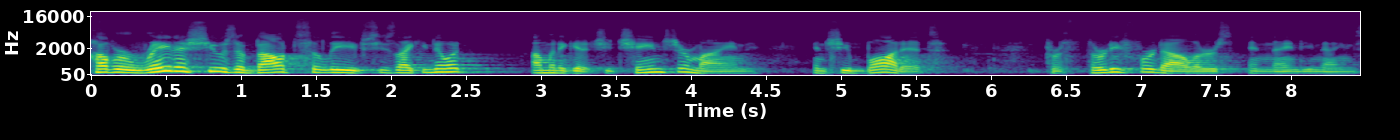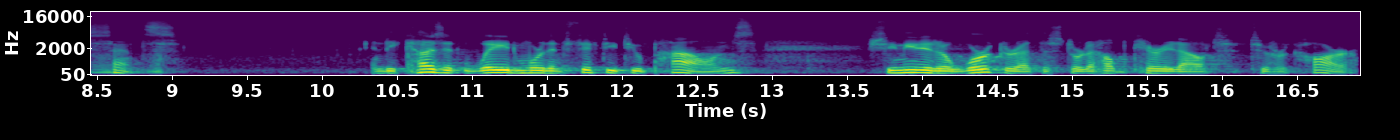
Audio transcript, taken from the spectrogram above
However, right as she was about to leave, she's like, you know what? I'm going to get it. She changed her mind and she bought it for $34.99. And because it weighed more than 52 pounds, she needed a worker at the store to help carry it out to her car.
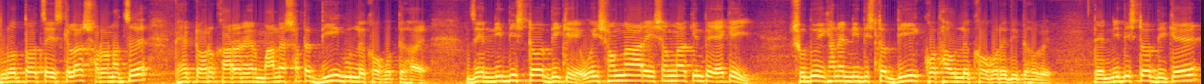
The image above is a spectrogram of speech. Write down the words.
দূরত্ব হচ্ছে স্কেলার, স্মরণ হচ্ছে ভেক্টর কারণের মানের সাথে দিক উল্লেখ করতে হয়। যে নির্দিষ্ট দিকে, ওই সংজ্ঞা আর এই সংজ্ঞা কিন্তু একই। শুধু এখানে নির্দিষ্ট দিক কথা উল্লেখ করে দিতে হবে। নির্দিষ্ট দিকে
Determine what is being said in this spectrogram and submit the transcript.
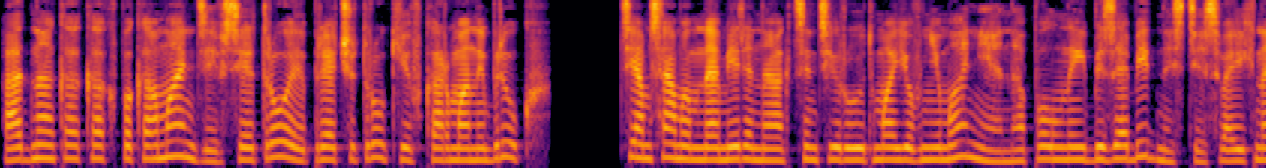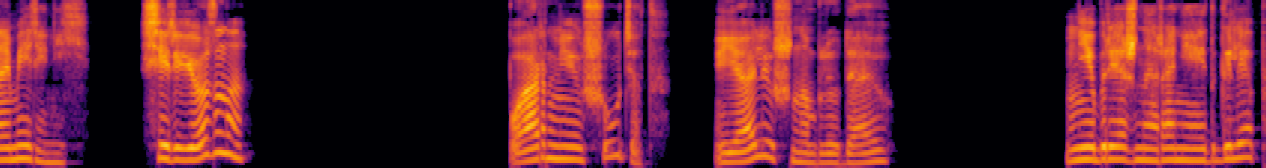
Однако, как по команде, все трое прячут руки в карманы брюк тем самым намеренно акцентируют мое внимание на полной безобидности своих намерений. Серьезно? Парни шутят, я лишь наблюдаю. Небрежно роняет Глеб.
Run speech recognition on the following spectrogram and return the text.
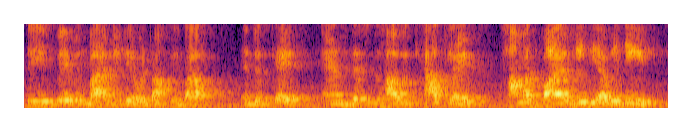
the waving biomedia we're talking about in this case. And this is how we calculate how much biomedia we need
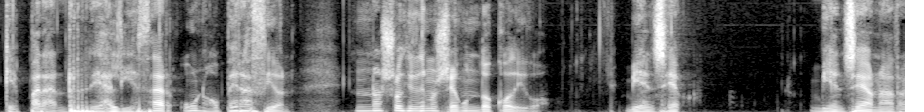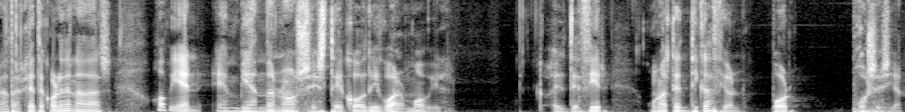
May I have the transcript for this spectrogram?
que para realizar una operación nos soliciten un segundo código, bien sea, bien sea una tarjeta de coordenadas o bien enviándonos este código al móvil. Es decir, una autenticación por posesión.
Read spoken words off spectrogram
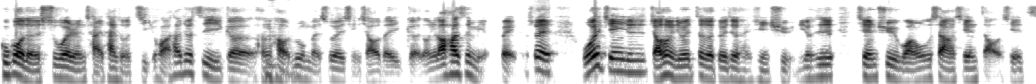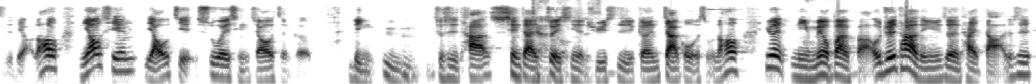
Google 的数位人才探索计划，它就是一个很好入门数位行销的一个东西，然后它是免费的，所以我会建议就是，假如你觉得这个对这个很兴趣，你就是先去网络上先找一些资料，然后你要先了解数位行销整个。领域就是它现在最新的趋势跟架构什么，然后因为你没有办法，我觉得它的领域真的太大，就是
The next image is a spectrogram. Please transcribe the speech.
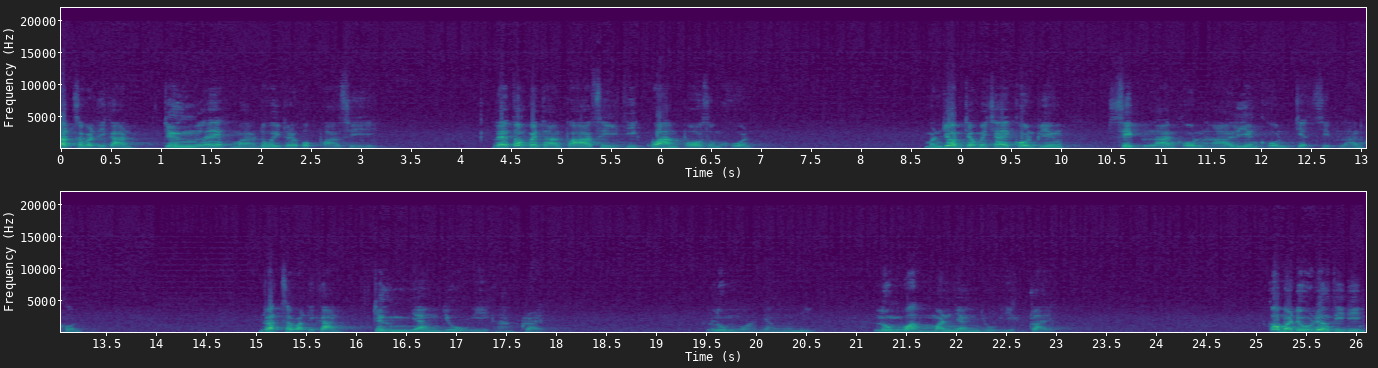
รัฐสวัสดิการจึงแลกมาด้วยระบบภาษี และต้องเป็นฐานภาษีที่กว้างพอสมควร มันย่อมจะไม่ใช่คนเพียงสิบล้านคนหาเลี้ยงคนเจ็ดสิบล้านคน รัฐสวัสดิการจึงยังอยู่อีกห่างไกล ลุงว่ายังมันนี้ ลุงว่ามันยังอยู่อีกไกล ก็มาดูเรื่องที่ดิน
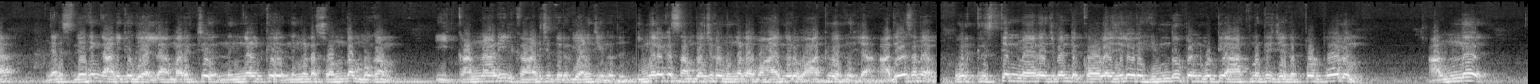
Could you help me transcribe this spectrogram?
ഞാൻ സ്നേഹം കാണിക്കുകയല്ല മറിച്ച് നിങ്ങൾക്ക് നിങ്ങളുടെ സ്വന്തം മുഖം ഈ കണ്ണാടിയിൽ കാണിച്ചു തരികയാണ് ചെയ്യുന്നത്. ഇങ്ങനെയൊക്കെ സംഭവിച്ചിട്ട് നിങ്ങളുടെ വായനൊരു വാക്ക് വരുന്നില്ല. അതേസമയം ഒരു ക്രിസ്ത്യൻ മാനേജ്മെന്റ് കോളേജിൽ ഒരു ഹിന്ദു പെൺകുട്ടി ആത്മഹത്യ ചെയ്തപ്പോൾ പോലും അന്ന്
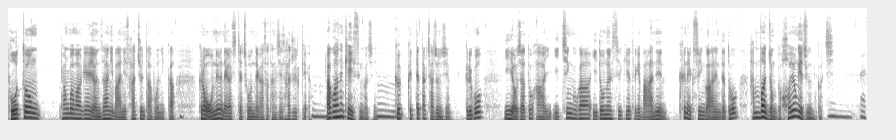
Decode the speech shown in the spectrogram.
보통 평범하게 연상이 많이 사주다 보니까 그럼 오늘은 내가 진짜 좋은 데 가서 당신 사줄게요. 음. 라고 하는 케이스인 거지. 음. 그 그때 딱 자존심. 그리고 이 여자도 아이 친구가 이 돈을 쓰기에 되게 많은 큰 액수인 거 아는데도 한 번 정도 허용해 주는 거지. 음, 맞아요.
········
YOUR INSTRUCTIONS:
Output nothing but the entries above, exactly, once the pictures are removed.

WRITTEN SOLUTION:
Audio transcript, taken from the spectrogram above
However, right as she was about to leave, she's like, you know what? I'm going to get it. She changed her mind and she bought it for $34.99. And because it weighed more than 52 pounds, she needed a worker at the store to help carry it out to her car.
The image above is a spectrogram of speech. Write down the words.
দূরত্ব হচ্ছে স্কেলার, স্মরণ হচ্ছে ভেক্টর কারণের মানের সাথে দিক উল্লেখ করতে হয়। যে নির্দিষ্ট দিকে, ওই সংজ্ঞা আর এই সংজ্ঞা কিন্তু একই। শুধু এখানে নির্দিষ্ট দিক কথা উল্লেখ করে দিতে হবে। নির্দিষ্ট দিকে
Determine what is being said in this spectrogram and submit the transcript.
Однако, как по команде, все трое прячут руки в карманы брюк тем самым намеренно акцентируют мое внимание на полной безобидности своих намерений. Серьезно? Парни шутят, я лишь наблюдаю. Небрежно роняет Глеб.
Run speech recognition on the following spectrogram and return the text.
the waving biomedia we're talking about in this case. And this is how we calculate how much biomedia we need
May I have the transcript for this spectrogram?
que para realizar una operación nos soliciten un segundo código, bien sea, bien sea una tarjeta de coordenadas o bien enviándonos este código al móvil. Es decir, una autenticación por posesión.
Read spoken words off spectrogram
Google 的数位人才探索计划，它就是一个很好入门数位行销的一个东西，然后它是免费的，所以我会建议就是，假如你觉得这个对这个很兴趣，你就是先去网络上先找一些资料，然后你要先了解数位行销整个。领域就是它现在最新的趋势跟架构什么，然后因为你没有办法，我觉得它的领域真的太大，就是
The next image is a spectrogram. Please transcribe the speech.
รัฐสวัสดิการจึงแลกมาด้วยระบบภาษี และต้องเป็นฐานภาษีที่กว้างพอสมควร มันย่อมจะไม่ใช่คนเพียงสิบล้านคนหาเลี้ยงคนเจ็ดสิบล้านคน รัฐสวัสดิการจึงยังอยู่อีกห่างไกล ลุงว่ายังมันนี้ ลุงว่ามันยังอยู่อีกไกล ก็มาดูเรื่องที่ดิน
Could you help me transcribe this spectrogram?
ഞാൻ സ്നേഹം കാണിക്കുകയല്ല മറിച്ച് നിങ്ങൾക്ക് നിങ്ങളുടെ സ്വന്തം മുഖം ഈ കണ്ണാടിയിൽ കാണിച്ചു തരികയാണ് ചെയ്യുന്നത്. ഇങ്ങനെയൊക്കെ സംഭവിച്ചിട്ട് നിങ്ങളുടെ വായനൊരു വാക്ക് വരുന്നില്ല. അതേസമയം ഒരു ക്രിസ്ത്യൻ മാനേജ്മെന്റ് കോളേജിൽ ഒരു ഹിന്ദു പെൺകുട്ടി ആത്മഹത്യ ചെയ്തപ്പോൾ പോലും അന്ന്
Decode the speech shown in the spectrogram.
보통 평범하게 연상이 많이 사주다 보니까 그럼 오늘은 내가 진짜 좋은 데 가서 당신 사줄게요. 음. 라고 하는 케이스인 거지. 음. 그 그때 딱 자존심. 그리고 이 여자도 아이 친구가 이 돈을 쓰기에 되게 많은 큰 액수인 거 아는데도 한 번 정도 허용해 주는 거지. 음, 맞아요.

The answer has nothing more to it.